**Try it**.
Output nothing except the lines from the one containing "Can you get" through the final line of the data, both included, typed exactly, minus the pictures.

**Input for this task**.

= = = =

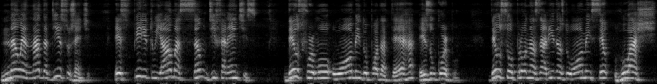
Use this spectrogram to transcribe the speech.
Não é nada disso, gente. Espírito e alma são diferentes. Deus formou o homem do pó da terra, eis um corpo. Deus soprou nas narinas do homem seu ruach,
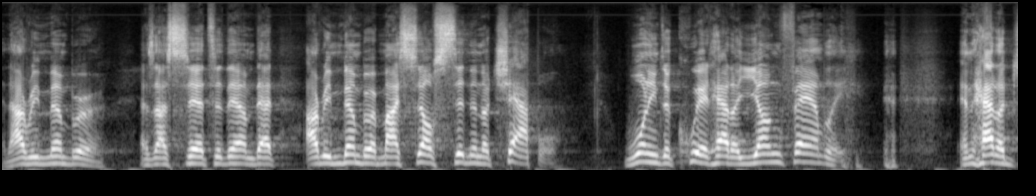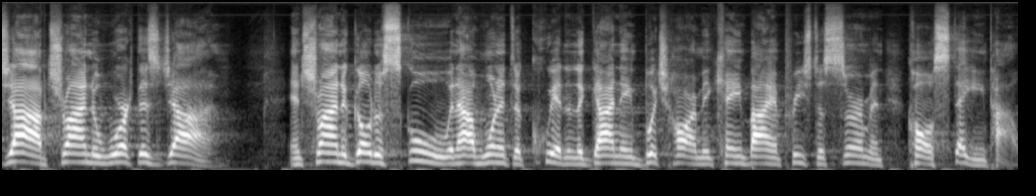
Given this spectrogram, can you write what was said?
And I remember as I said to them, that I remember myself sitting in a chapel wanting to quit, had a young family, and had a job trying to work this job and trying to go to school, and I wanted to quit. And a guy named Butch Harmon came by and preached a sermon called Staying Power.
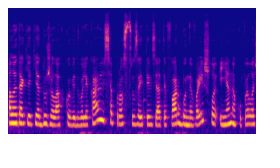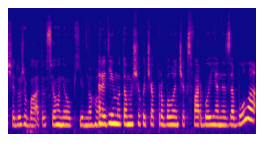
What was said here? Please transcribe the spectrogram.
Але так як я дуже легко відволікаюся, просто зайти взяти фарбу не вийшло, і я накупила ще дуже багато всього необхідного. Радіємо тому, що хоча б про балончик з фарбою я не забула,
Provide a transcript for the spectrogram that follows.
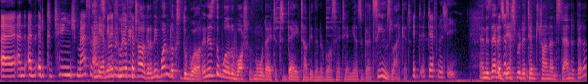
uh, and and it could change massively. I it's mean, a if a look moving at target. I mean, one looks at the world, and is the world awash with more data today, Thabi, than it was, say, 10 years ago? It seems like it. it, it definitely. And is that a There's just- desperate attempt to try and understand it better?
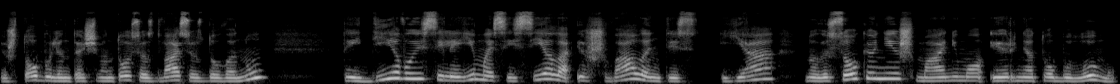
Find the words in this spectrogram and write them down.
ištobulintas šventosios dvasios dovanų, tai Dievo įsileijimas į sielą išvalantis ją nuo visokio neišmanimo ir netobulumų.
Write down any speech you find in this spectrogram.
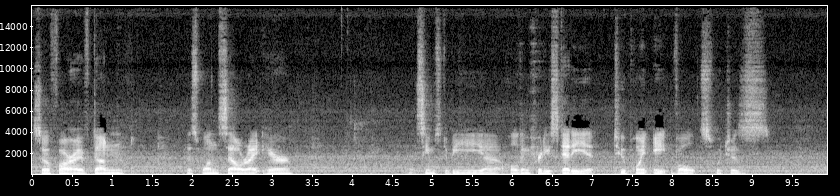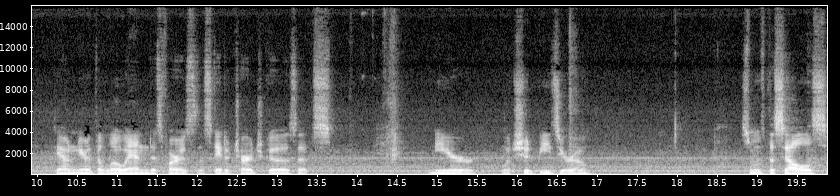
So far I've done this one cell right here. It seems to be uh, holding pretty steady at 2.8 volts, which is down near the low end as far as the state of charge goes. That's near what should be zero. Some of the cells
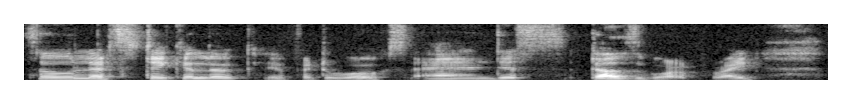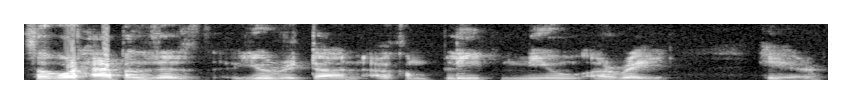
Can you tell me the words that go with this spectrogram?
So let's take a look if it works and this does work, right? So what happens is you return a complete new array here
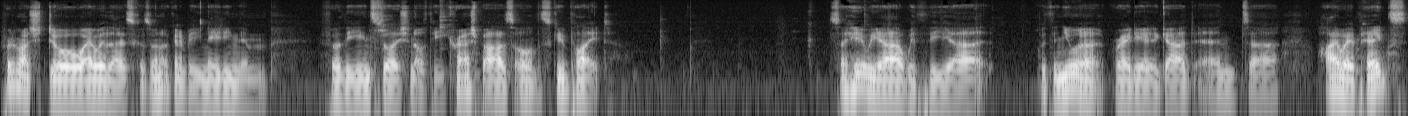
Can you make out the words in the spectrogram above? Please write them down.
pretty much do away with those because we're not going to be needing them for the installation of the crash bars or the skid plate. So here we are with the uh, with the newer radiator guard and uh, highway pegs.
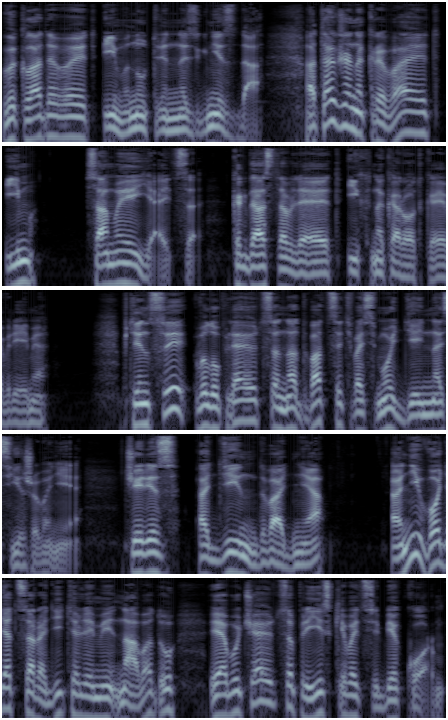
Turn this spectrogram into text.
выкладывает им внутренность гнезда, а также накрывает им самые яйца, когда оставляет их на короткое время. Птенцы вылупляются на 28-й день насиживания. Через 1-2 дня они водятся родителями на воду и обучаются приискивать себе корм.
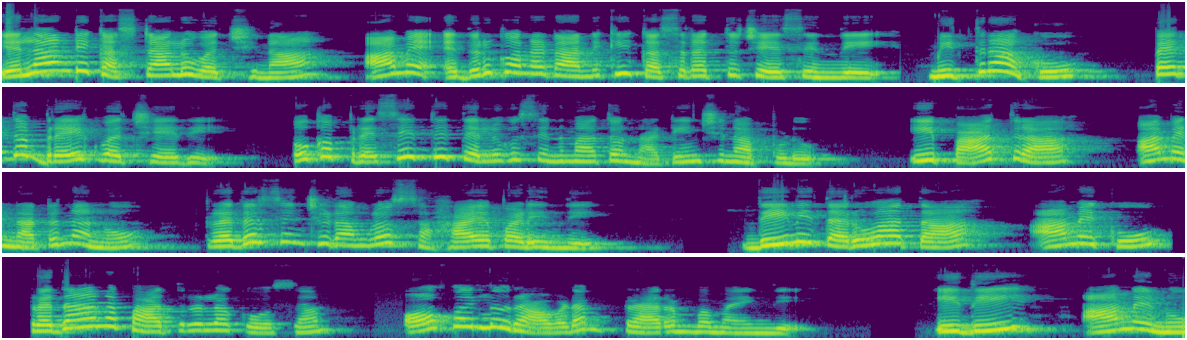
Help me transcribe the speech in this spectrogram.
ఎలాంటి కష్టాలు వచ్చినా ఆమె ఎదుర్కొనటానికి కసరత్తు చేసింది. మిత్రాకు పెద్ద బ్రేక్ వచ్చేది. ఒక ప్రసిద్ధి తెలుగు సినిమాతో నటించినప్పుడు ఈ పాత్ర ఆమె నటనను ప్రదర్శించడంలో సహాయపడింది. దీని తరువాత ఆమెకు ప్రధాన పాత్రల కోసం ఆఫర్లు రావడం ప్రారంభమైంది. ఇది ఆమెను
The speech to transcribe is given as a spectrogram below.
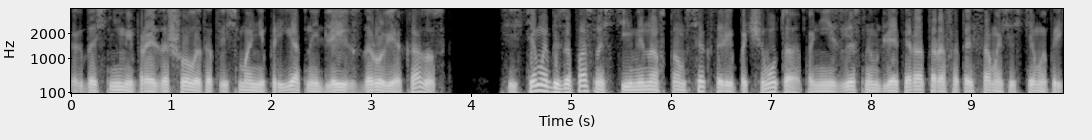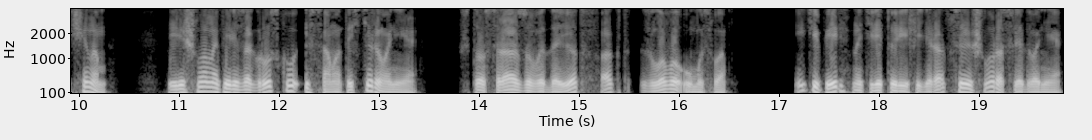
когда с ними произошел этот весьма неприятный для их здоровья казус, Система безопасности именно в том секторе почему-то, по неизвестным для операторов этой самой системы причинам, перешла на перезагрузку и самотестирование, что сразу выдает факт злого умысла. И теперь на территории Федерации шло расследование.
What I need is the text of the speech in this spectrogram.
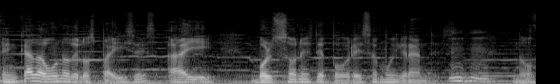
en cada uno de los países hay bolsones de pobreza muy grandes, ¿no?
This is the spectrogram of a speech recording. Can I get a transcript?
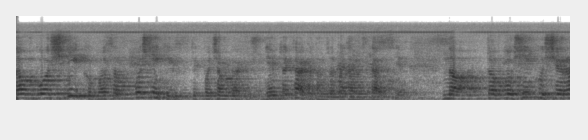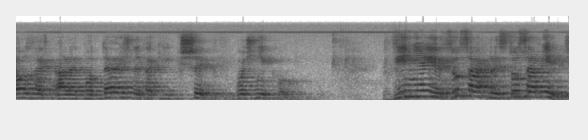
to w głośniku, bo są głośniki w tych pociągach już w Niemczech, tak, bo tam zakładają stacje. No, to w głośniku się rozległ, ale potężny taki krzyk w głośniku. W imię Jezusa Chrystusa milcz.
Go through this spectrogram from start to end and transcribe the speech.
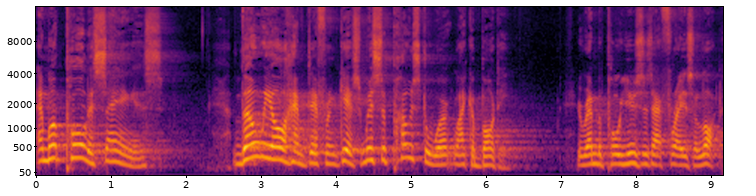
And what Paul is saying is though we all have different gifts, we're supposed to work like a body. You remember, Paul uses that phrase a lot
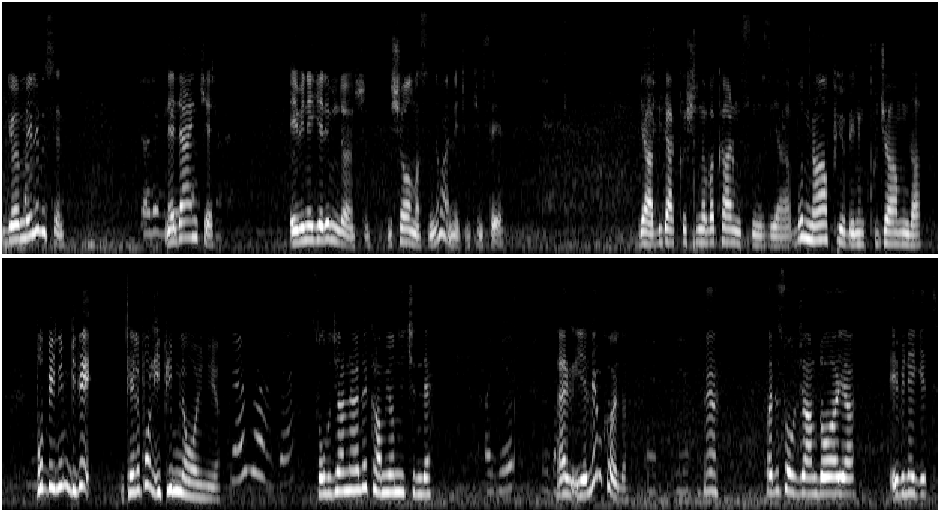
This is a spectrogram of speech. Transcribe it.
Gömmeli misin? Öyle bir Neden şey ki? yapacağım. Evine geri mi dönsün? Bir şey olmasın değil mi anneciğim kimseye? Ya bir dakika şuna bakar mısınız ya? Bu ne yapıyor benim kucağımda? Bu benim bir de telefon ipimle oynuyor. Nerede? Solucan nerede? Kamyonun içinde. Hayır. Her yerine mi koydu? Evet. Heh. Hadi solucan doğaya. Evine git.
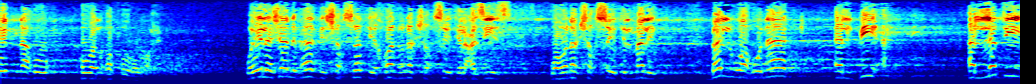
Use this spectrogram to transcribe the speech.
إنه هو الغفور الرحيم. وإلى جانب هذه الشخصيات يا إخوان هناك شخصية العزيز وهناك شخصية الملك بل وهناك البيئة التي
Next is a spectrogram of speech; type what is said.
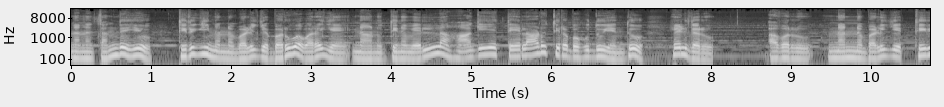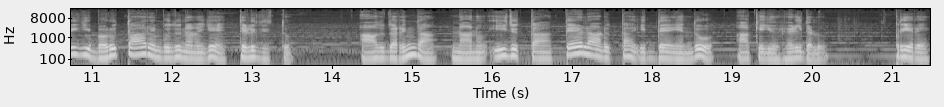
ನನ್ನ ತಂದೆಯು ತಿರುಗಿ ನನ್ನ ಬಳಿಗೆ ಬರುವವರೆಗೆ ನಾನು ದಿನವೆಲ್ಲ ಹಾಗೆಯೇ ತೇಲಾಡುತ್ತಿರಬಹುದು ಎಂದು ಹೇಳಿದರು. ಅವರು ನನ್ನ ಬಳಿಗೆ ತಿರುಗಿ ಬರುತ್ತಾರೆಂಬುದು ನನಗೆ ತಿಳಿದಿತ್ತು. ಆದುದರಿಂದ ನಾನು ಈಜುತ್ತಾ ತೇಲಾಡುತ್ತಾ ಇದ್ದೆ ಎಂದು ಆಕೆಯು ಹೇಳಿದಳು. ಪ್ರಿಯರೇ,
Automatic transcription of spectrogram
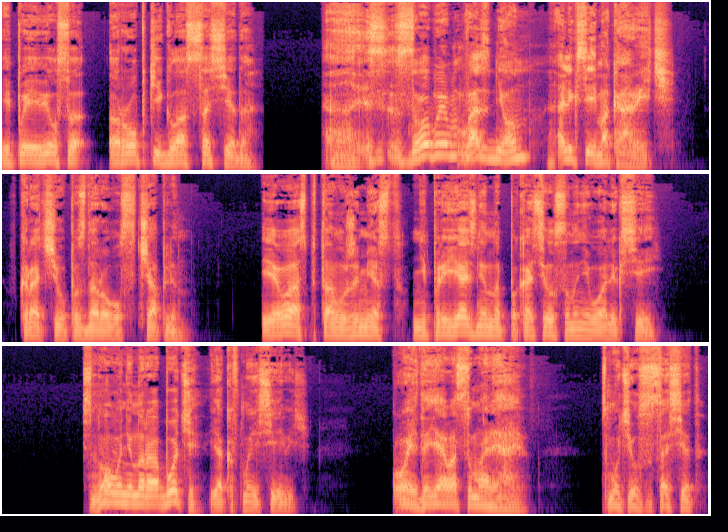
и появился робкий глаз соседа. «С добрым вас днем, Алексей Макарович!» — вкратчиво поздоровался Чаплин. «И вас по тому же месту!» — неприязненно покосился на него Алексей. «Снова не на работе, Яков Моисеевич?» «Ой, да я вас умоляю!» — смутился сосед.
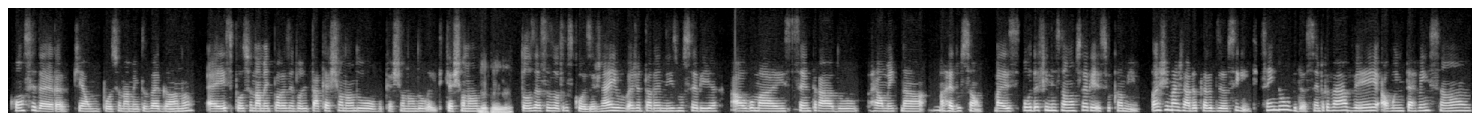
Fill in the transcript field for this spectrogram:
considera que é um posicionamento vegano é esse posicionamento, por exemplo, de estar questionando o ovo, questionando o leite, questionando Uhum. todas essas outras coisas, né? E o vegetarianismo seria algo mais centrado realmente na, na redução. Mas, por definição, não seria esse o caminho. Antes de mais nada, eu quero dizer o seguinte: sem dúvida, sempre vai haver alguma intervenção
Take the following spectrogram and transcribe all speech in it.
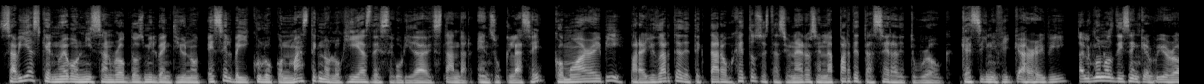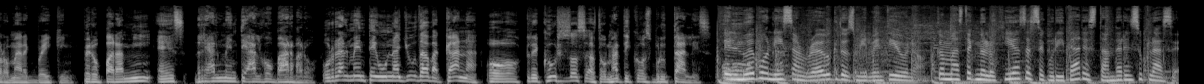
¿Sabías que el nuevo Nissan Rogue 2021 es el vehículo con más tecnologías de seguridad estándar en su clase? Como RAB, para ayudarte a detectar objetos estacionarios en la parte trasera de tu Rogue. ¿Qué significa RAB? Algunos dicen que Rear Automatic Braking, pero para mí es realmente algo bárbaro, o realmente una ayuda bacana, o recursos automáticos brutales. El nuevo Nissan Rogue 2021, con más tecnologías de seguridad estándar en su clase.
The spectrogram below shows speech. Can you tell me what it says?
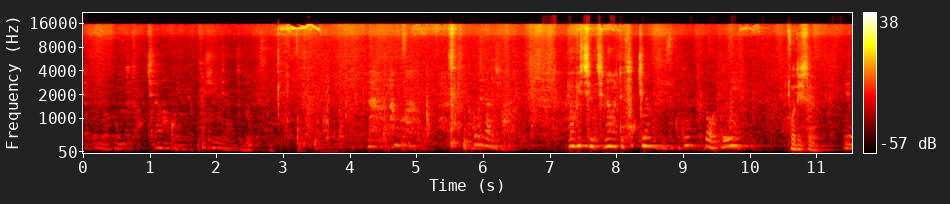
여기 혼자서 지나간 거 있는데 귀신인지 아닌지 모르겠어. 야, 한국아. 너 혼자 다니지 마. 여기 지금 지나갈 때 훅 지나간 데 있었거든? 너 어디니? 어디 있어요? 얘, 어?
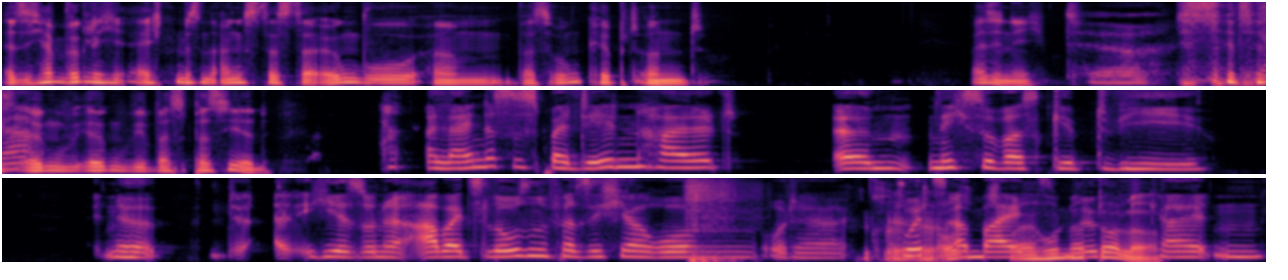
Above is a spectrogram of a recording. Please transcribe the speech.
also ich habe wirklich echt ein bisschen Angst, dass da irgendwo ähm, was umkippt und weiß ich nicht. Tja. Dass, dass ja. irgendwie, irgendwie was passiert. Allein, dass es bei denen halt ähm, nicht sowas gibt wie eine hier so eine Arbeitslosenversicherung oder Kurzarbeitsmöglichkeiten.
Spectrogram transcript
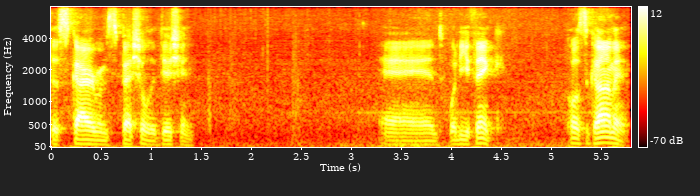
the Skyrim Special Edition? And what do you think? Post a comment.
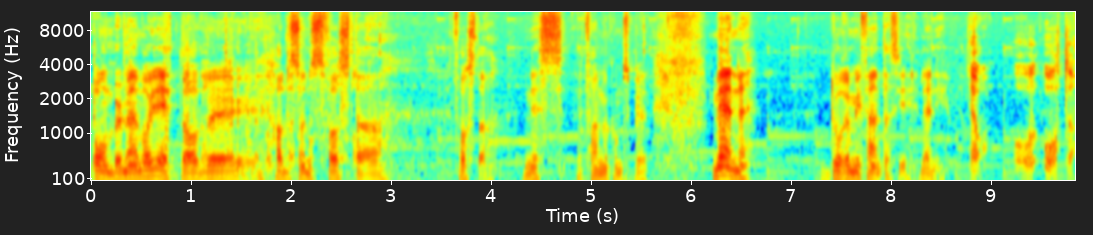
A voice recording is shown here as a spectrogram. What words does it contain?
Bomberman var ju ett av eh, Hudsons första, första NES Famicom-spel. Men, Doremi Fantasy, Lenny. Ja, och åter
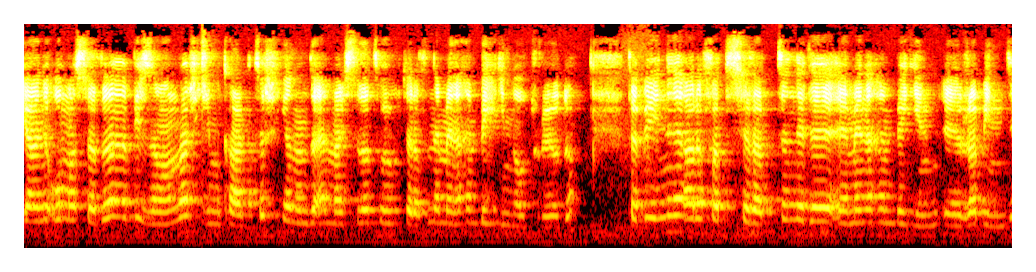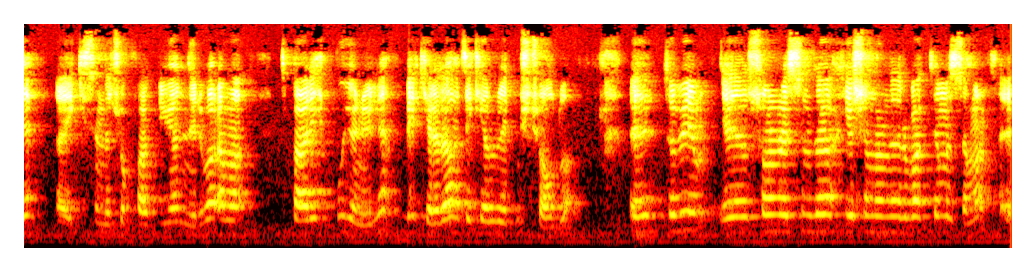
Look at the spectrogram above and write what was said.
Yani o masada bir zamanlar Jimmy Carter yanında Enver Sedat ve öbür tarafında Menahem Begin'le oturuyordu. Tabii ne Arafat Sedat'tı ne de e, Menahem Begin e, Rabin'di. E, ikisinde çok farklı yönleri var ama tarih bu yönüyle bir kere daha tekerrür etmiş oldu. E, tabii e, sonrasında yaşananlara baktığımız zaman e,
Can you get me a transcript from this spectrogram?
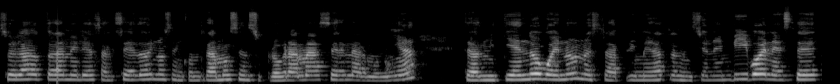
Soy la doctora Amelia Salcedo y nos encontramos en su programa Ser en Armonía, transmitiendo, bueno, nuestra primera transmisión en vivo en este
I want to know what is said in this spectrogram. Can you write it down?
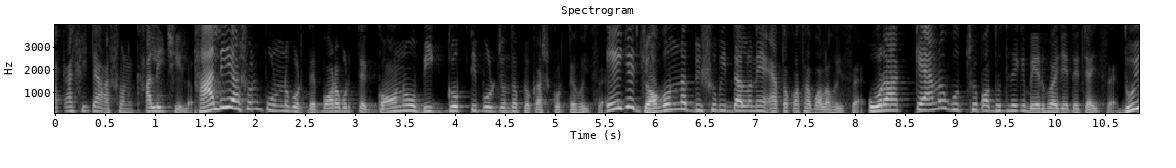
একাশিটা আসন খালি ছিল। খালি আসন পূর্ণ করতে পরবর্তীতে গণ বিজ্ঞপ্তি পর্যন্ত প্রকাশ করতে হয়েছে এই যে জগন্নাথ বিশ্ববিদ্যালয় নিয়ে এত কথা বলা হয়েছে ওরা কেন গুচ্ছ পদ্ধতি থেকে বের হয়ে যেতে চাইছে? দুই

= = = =

**Task solution**.
Can you get me a transcript from this spectrogram?
Soy la doctora Amelia Salcedo y nos encontramos en su programa Ser en Armonía, transmitiendo, bueno, nuestra primera transmisión en vivo en este
I want to know what is said in this spectrogram. Can you write it down?
একাশিটা আসন খালি ছিল। খালি আসন পূর্ণ করতে পরবর্তীতে গণ বিজ্ঞপ্তি পর্যন্ত প্রকাশ করতে হয়েছে এই যে জগন্নাথ বিশ্ববিদ্যালয় নিয়ে এত কথা বলা হয়েছে ওরা কেন গুচ্ছ পদ্ধতি থেকে বের হয়ে যেতে চাইছে? দুই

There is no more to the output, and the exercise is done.